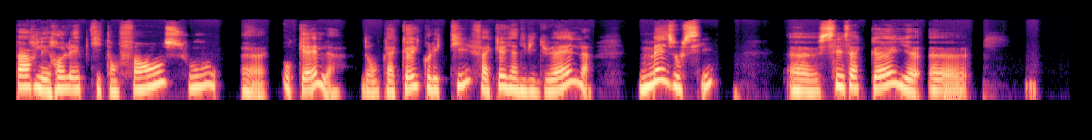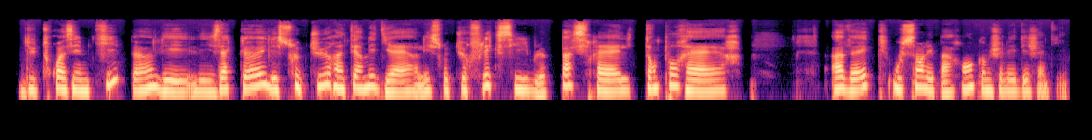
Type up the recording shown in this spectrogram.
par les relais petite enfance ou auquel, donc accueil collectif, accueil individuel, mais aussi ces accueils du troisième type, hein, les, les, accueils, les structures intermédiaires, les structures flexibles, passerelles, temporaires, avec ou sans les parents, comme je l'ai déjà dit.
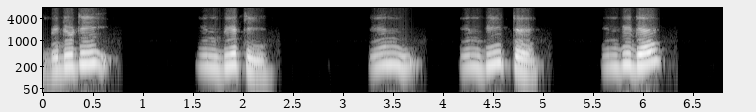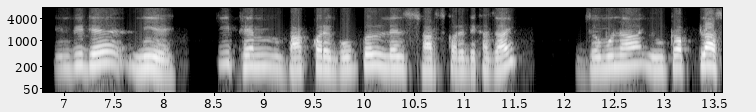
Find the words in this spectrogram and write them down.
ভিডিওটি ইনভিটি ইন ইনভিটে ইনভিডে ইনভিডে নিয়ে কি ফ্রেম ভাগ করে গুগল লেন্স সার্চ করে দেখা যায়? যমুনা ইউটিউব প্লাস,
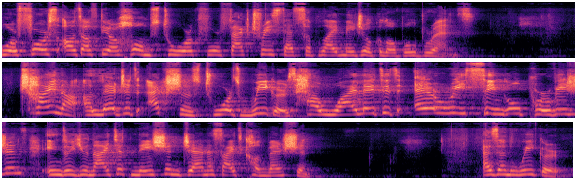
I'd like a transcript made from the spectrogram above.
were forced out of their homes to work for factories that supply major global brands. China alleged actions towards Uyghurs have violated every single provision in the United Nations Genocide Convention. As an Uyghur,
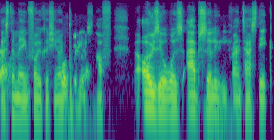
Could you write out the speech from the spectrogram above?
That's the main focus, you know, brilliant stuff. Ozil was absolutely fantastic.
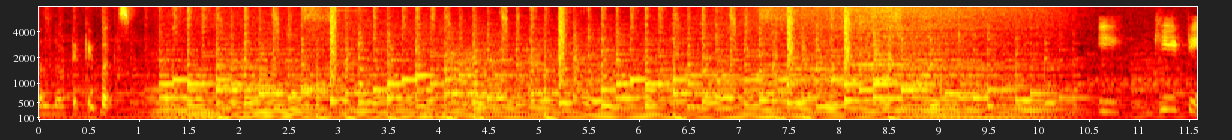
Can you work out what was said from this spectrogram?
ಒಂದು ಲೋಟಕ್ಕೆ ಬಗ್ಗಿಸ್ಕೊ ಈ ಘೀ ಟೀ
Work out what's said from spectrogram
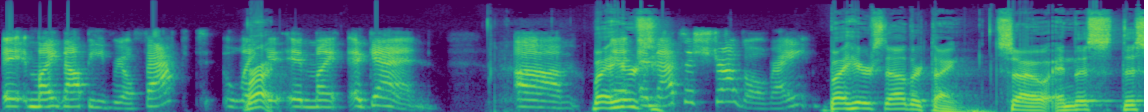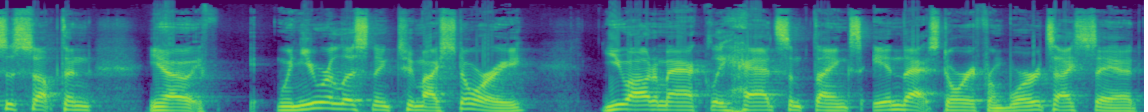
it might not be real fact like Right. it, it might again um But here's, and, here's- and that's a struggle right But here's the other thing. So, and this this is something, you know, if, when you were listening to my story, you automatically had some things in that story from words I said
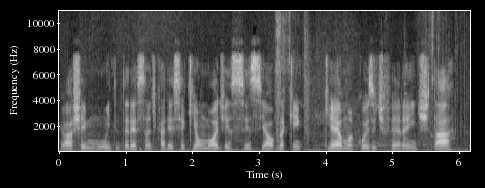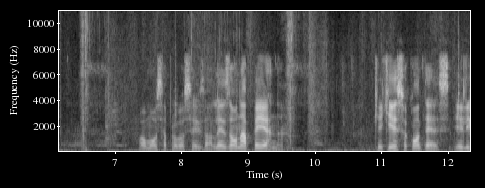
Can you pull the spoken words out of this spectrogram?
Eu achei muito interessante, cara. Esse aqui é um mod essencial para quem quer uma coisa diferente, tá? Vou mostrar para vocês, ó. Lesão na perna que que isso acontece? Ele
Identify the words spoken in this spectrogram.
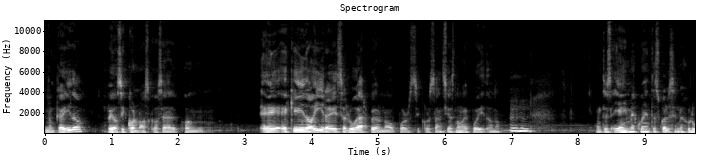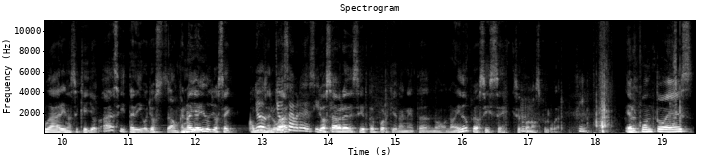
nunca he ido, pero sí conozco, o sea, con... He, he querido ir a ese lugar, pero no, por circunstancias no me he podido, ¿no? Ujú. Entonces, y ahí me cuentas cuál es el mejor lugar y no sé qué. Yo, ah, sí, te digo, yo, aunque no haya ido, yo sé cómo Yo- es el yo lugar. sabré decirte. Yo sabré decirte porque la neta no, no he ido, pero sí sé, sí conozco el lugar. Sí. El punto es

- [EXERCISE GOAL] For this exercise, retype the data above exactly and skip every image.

- [ANSWER FOR THE TASK]
Type up the recording shown in this spectrogram.
par les relais petite enfance ou auquel, donc accueil collectif, accueil individuel, mais aussi ces accueils du troisième type, hein, les, les, accueils, les structures intermédiaires, les structures flexibles, passerelles, temporaires, avec ou sans les parents, comme je l'ai déjà dit.
Find the words in this spectrogram and write them down.
ভিডিওটি ইনভিটি ইন ইনভিটে ইনভিডে ইনভিডে নিয়ে কি ফ্রেম ভাগ করে গুগল লেন্স সার্চ করে দেখা যায়? যমুনা ইউটিউব প্লাস,
I'd like a transcript made from the spectrogram above.
were forced out of their homes to work for factories that supply major global brands. China alleged actions towards Uyghurs have violated every single provision in the United Nations Genocide Convention. As an Uyghur,
Could you write out the speech from the spectrogram above?
That's the main focus, you know, brilliant stuff. Ozil was absolutely fantastic.
Can you work out what was said from this spectrogram?
ಒಂದು ಲೋಟಕ್ಕೆ ಬಗ್ಗಿಸ್ಕೊ ಈ ಘೀ ಟೀ
Work out what's said from spectrogram
it might not be real fact like Right. it, it might again um But here's, and, here's- and that's a struggle right But here's the other thing. So, and this this is something, you know, if, when you were listening to my story, you automatically had some things in that story from words I said
Can you pull the spoken words out of this spectrogram?
Eu achei muito interessante, cara. Esse aqui é um mod essencial para quem quer uma coisa diferente, tá? Vou mostrar para vocês, ó. Lesão na perna que que isso acontece? Ele
Identify the words spoken in this spectrogram.
nunca he ido, pero sí conozco, o sea, con... He, he querido ir a ese lugar, pero no, por circunstancias no me he podido, ¿no? Ujú. Entonces, y ahí me cuentas cuál es el mejor lugar y no sé qué. Yo, ah, sí, te digo, yo, aunque no haya ido, yo sé cómo Yo- es el yo lugar. sabré decirte. Yo sabré decirte porque la neta no, no he ido, pero sí sé, sí conozco el lugar. Sí. El punto es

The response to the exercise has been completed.